“STOP FOLLOWING US, BABY! Why doesn’t he talk? He’s a BIG BABY! AHHH!!! Run!!”
I watched as the two older boys screamed these words into my son’s face at the otherwise-empty playground. They couldn’t understand why a kid my son’s size wouldn’t talk or pick up the clue that they didn’t want him around, even after it was screamed into his face.
My sweet boy had recently been diagnosed with autism. He had limited verbal skills and a spirit so big and bright. He laughed as the words were screamed in his face and continued to chase the boys who wanted nothing to do with him.
The boys’ mothers were deep in conversation at a table across the park. Once or twice, they called over something along the lines of “are you being nice?” and got right back to their conversation.

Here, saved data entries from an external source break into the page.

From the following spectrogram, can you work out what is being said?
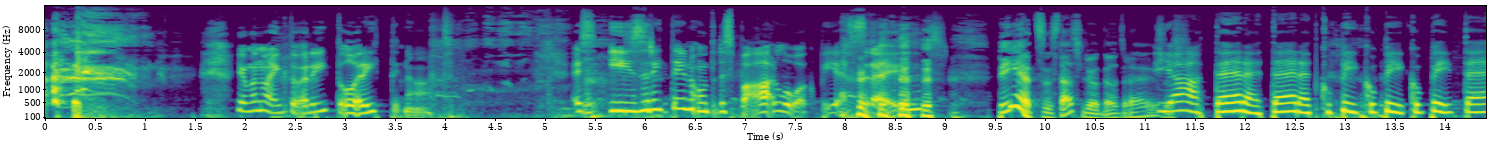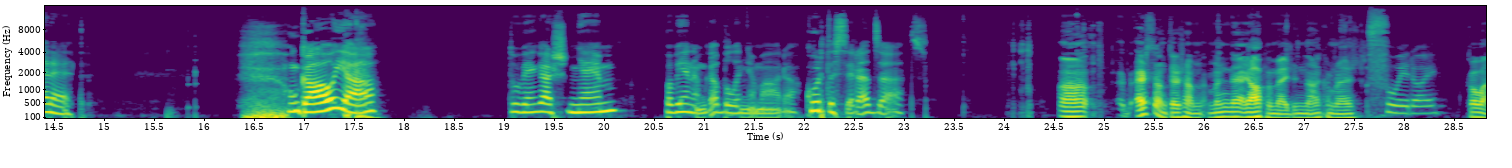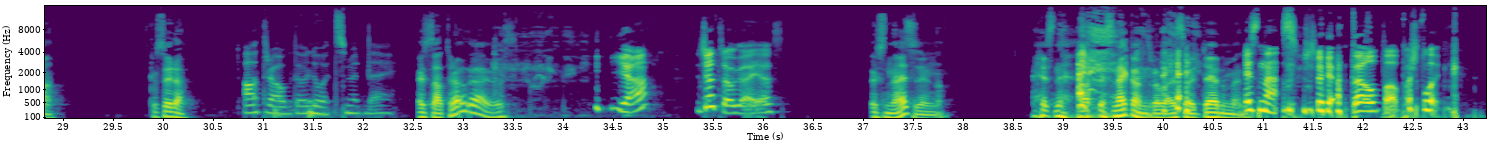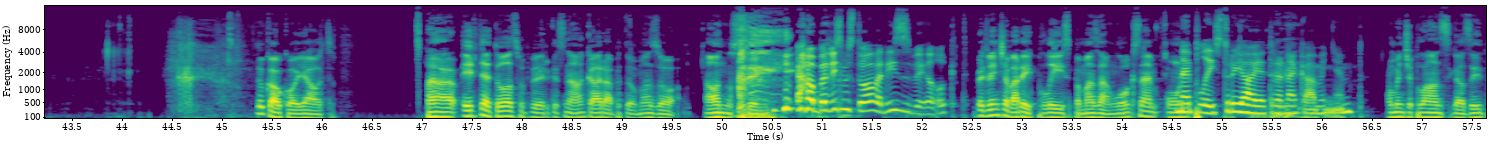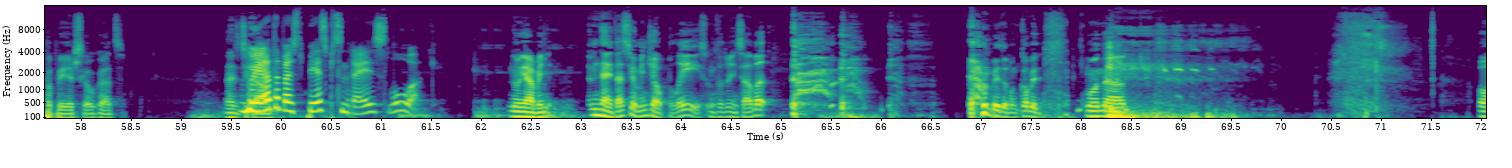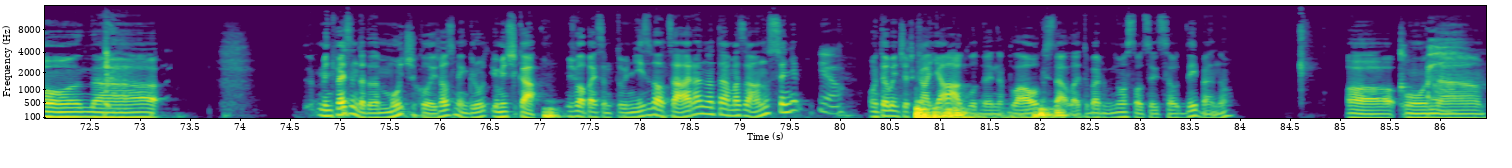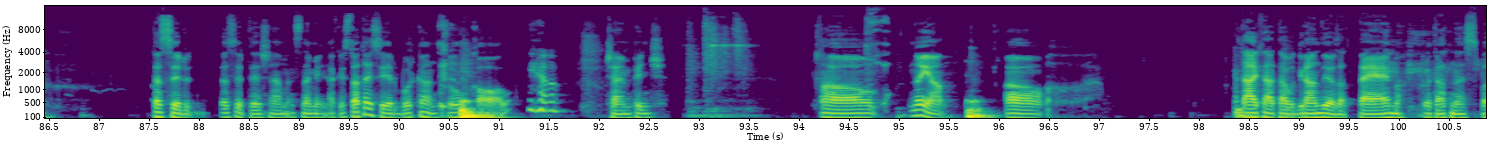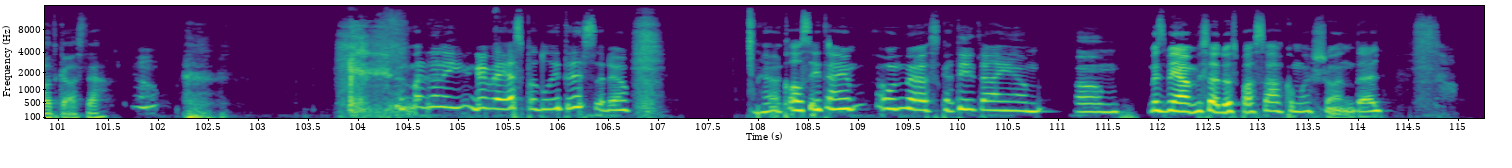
ja man vajag to rītu ritināt. Es izritinu, un tad es pārloku piecas reizes. Piecas, tas ļoti daudz reizes. Jā, tērēt, tērēt, kupī, kupī, kupī, tērēt. Un gaujā tu vienkārši ņem pa vienam gabaliņam ārā. Kur tas ir redzēts? Uh, es tam tiešām, man jāpamēģina nākamreiz. Fuiroji. Ko vā? Kas ir? Atraugt to ļoti smirdēja. Es atraugājos. Jā, viņš atraugājās. Es nezinu. Es, ne, es nekontrolēju savu ķermeni. Es neesmu šajā telpā pašlaik. Tu kaut ko jauc. Uh, ir tie tolas papīri, kas nāk ārā pa to mazo anusiņu. Jā, bet vismaz to var izvilkt. Bet viņš jau arī plīs pa mazām loksnēm. Un, Neplīst, tur jāietrenē, kā viņu ņemt. un viņš ir plāns kā zīdpapīrs kaut kāds. Nezinu, Nu, kā. jā, tāpēc 15 reizes loki. Nu, jā, viņi. Nē, tas jau viņš jau plīs, un tad viņi sabā. Bija man covid. Un. Uh, un. Uh, Viņš pēc tam tādā mučukulī šausmīgi grūti, jo viņš kā, viņš vēl pēc tam viņu izvelc ārā no tā mazā anusiņa, Jā. un tev viņš ir kā jāgludina plaukstā, lai tu varētu noslaucīt savu dibenu. Uh, un uh, tas ir, tas ir tiešām mans nemīļākais. Tā taisīja ar burkānu sulu kolu. Jā. Čempiņš. Uh, nu jā. Uh, tā ir tā tava grandiozā tēma, ko tu atnesi podkāstā. Man arī gribējās padalīties ar uh, klausītājiem un uh, skatītājiem. Um, mēs bijām visādos pasākumos šonadēļ.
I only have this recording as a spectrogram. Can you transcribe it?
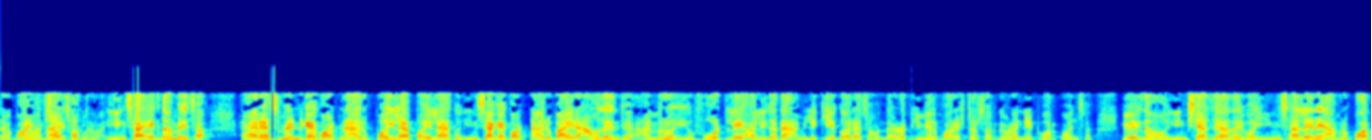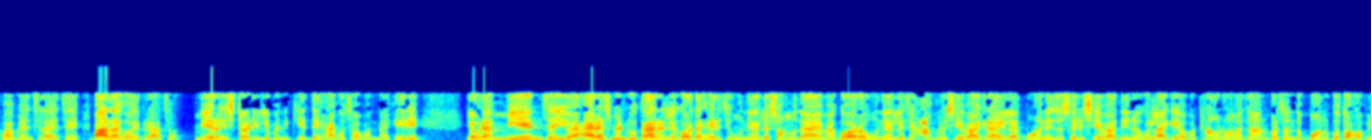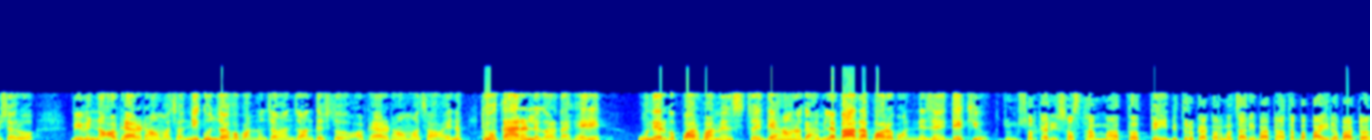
हिंसा एकदमै छ। ह्यारेसमेन्टका घटनाहरू पहिला पहिला हिंसाका घटनाहरू बाहिर आउँदैन थियो। हाम्रो इफोर्टले अलिकता हामीले के गरेका छौँ भन्दा एउटा फिमेल फरेस्टर्सहरूको एउटा नेटवर्क पनि छ। यो एकदम हिंसा ज्यादै भयो। हिंसाले नै हाम्रो पर्फर्मेन्सलाई चाहिँ बाधा गरिरहेछ। मेरो स्टडीले पनि के देखाएको छ भन्दाखेरि एउटा मेन चाहिँ यो ह्यारेसमेन्टको कारणले गर्दाखेरि चाहिँ उनीहरूले समुदायमा गएर उनीहरूले चाहिँ आफ्नो सेवाग्राहीलाई भने जसरी सेवा दिनको लागि अब ठाउँ ठाउँमा जानुपर्छ नि त। वनको त अफिसहरू विभिन्न अप्ठ्यारो ठाउँमा छ। निकुञ्जको भन्नुहुन्छ भने झन् त्यस्तो अप्ठ्यारो ठाउँमा छ होइन? त्यो कारणले गर्दाखेरि उनीहरूको पर्फर्मेन्स चाहिँ देखाउन हामीलाई बाधा पर्यो भन्ने चाहिँ देखियो। जुन सरकारी संस्था मार्फत त्यही भित्रका कर्मचारीबाट अथवा बाहिरबाट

I can still feel the tightness in my throat as I fought with all my being to not cry. The tears poured down from behind my sunglasses. I stood there alone, praying for the mothers to notice my special boy and intervene in some way. Occasionally, I choked up a few words to try and redirect my little man to another part of the playground.

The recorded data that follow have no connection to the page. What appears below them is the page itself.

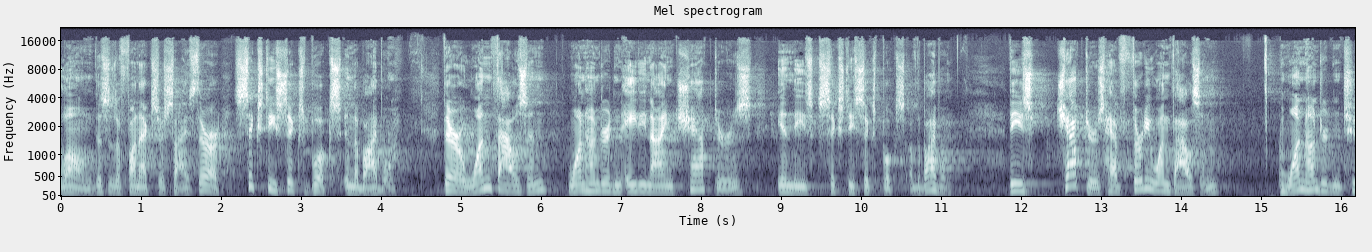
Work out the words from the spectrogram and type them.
alone, this is a fun exercise. There are 66 books in the Bible. There are 1,189 chapters in these 66 books of the Bible. These chapters have 31,102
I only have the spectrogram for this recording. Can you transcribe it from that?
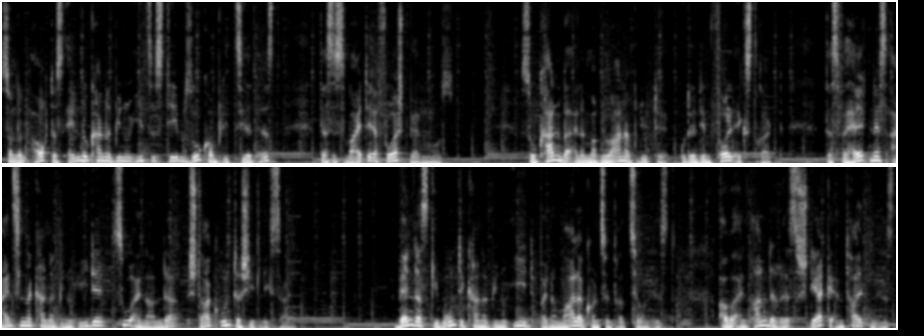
sondern auch das Endokannabinoid-System so kompliziert ist, dass es weiter erforscht werden muss. So kann bei einer Marihuana-Blüte oder dem Vollextrakt das Verhältnis einzelner Cannabinoide zueinander stark unterschiedlich sein. Wenn das gewohnte Cannabinoid bei normaler Konzentration ist, aber ein anderes stärker enthalten ist,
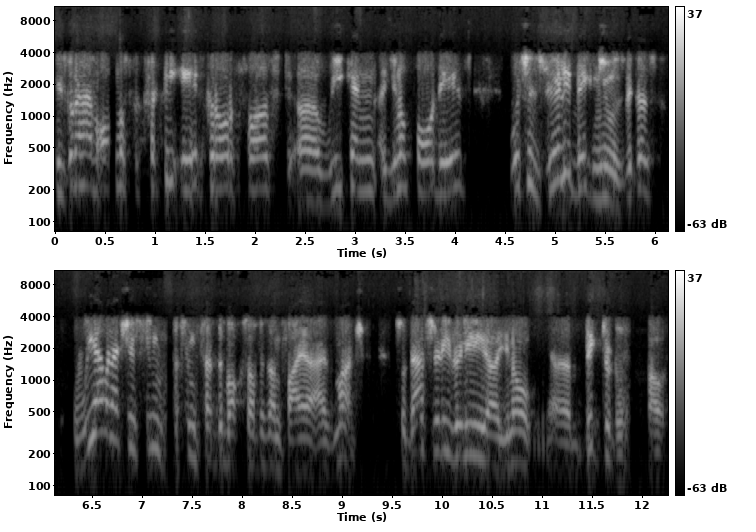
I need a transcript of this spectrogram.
He's going to have almost 38 crore first uh, weekend, you know, four days, which is really big news because we haven't actually seen Bachchan set the box office on fire as much. So that's really, really, uh, you know, uh, big to talk about.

I had no words that day. I was fragile, still processing this new world of autism and what life ahead was going to look like for my boy. And that afternoon just broke me.
This was the beginning.
Luckily, my son did not feel the pain of exclusion that day. I know it will not be that way forever. He understands so much more than he can say, and he feels so deeply.
Now, I would know what to say, and I wouldn’t wait on strangers to say the right thing for me. But it sure would have helped this mother’s fragile heart if those boys had learned a little about differences, kindness, and inclusion.
April is World Autism Awareness Month. When we advocate for autism awareness, really, what we want is kindness + inclusion. That is what really matters.
Learning about and celebrating our differences and those of others can change everything.